#### [INFORMATION SHOWN]

########################################

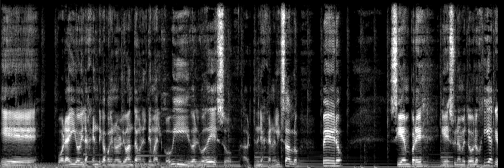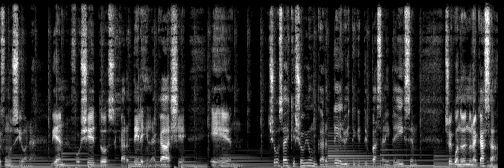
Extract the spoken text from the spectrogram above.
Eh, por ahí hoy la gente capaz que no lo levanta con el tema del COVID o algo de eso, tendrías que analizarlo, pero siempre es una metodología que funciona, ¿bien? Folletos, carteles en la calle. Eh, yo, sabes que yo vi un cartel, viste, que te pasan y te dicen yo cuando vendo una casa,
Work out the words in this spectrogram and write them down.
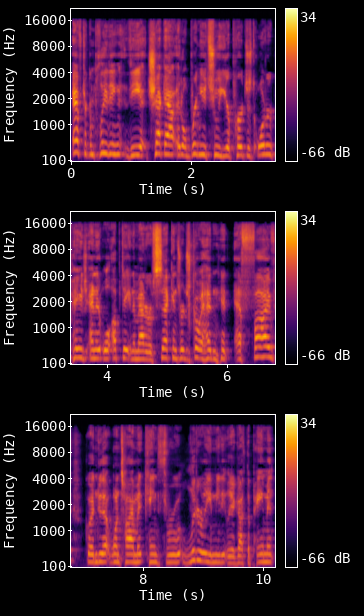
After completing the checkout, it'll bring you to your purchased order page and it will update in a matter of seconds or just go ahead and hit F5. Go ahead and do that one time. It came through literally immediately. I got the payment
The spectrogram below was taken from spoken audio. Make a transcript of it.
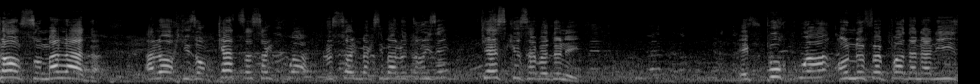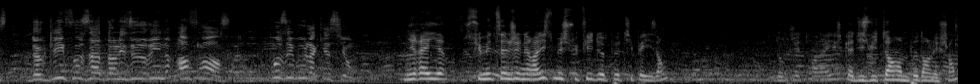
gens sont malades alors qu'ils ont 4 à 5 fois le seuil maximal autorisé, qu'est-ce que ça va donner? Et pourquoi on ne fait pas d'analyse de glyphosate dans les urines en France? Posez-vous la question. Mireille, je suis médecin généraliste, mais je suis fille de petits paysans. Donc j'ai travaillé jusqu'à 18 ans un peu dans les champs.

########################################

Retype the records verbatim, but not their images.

Extract the spoken text from the spectrogram above.
Eh, por ahí hoy la gente capaz que no lo levanta con el tema del COVID o algo de eso, tendrías que analizarlo, pero siempre es una metodología que funciona, ¿bien? Folletos, carteles en la calle. Eh, yo, sabes que yo vi un cartel, viste, que te pasan y te dicen yo cuando vendo una casa,
Work out the words in this spectrogram and write them down.
After completing the checkout, it'll bring you to your purchased order page and it will update in a matter of seconds or just go ahead and hit F5. Go ahead and do that one time. It came through literally immediately. I got the payment
The spectrogram below was taken from spoken audio. Make a transcript of it.
gens sont malades alors qu'ils ont 4 à 5 fois le seuil maximal autorisé, qu'est-ce que ça va donner? Et pourquoi on ne fait pas d'analyse de glyphosate dans les urines en France? Posez-vous la question. Mireille, je suis médecin généraliste, mais je suis fille de petits paysans. Donc j'ai travaillé jusqu'à 18 ans un peu dans les champs.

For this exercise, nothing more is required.